**WHAT YOU ARE ASKED TO DO**: Where a line of the material contains the string "audio", copy that line.

**DATA PROVIDED**:
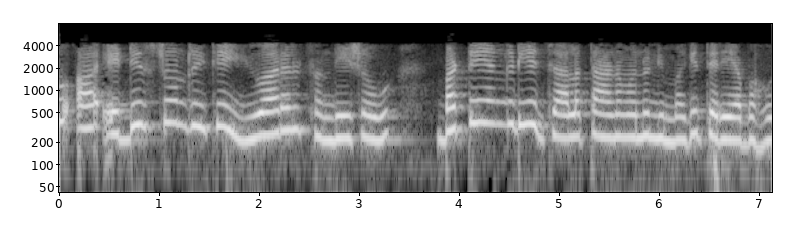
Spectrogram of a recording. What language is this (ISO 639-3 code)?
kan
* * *
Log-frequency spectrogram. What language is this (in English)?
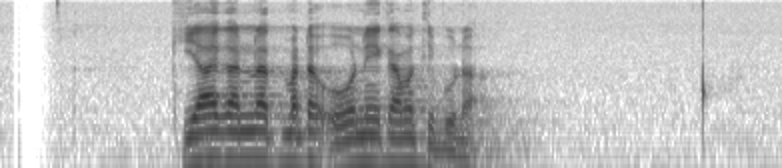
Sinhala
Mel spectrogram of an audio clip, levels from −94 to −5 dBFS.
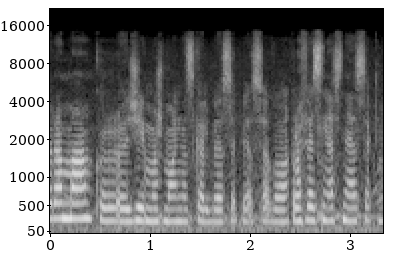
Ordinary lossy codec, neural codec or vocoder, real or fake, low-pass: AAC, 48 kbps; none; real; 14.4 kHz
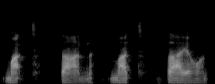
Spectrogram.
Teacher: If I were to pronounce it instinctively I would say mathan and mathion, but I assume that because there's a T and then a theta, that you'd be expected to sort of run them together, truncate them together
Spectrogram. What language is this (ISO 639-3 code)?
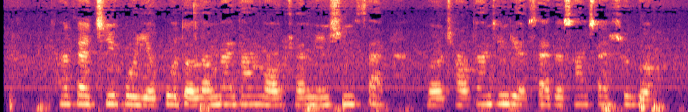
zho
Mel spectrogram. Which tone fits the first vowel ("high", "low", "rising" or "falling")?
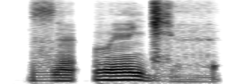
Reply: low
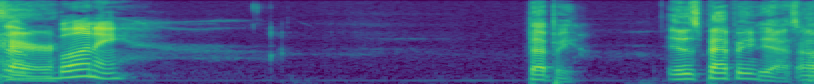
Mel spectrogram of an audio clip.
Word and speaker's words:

**EXERCISE SOLUTION**:
Mel spectrogram of an audio clip, levels from −94 to −5 dBFS.
Mel spectrogram of an audio clip.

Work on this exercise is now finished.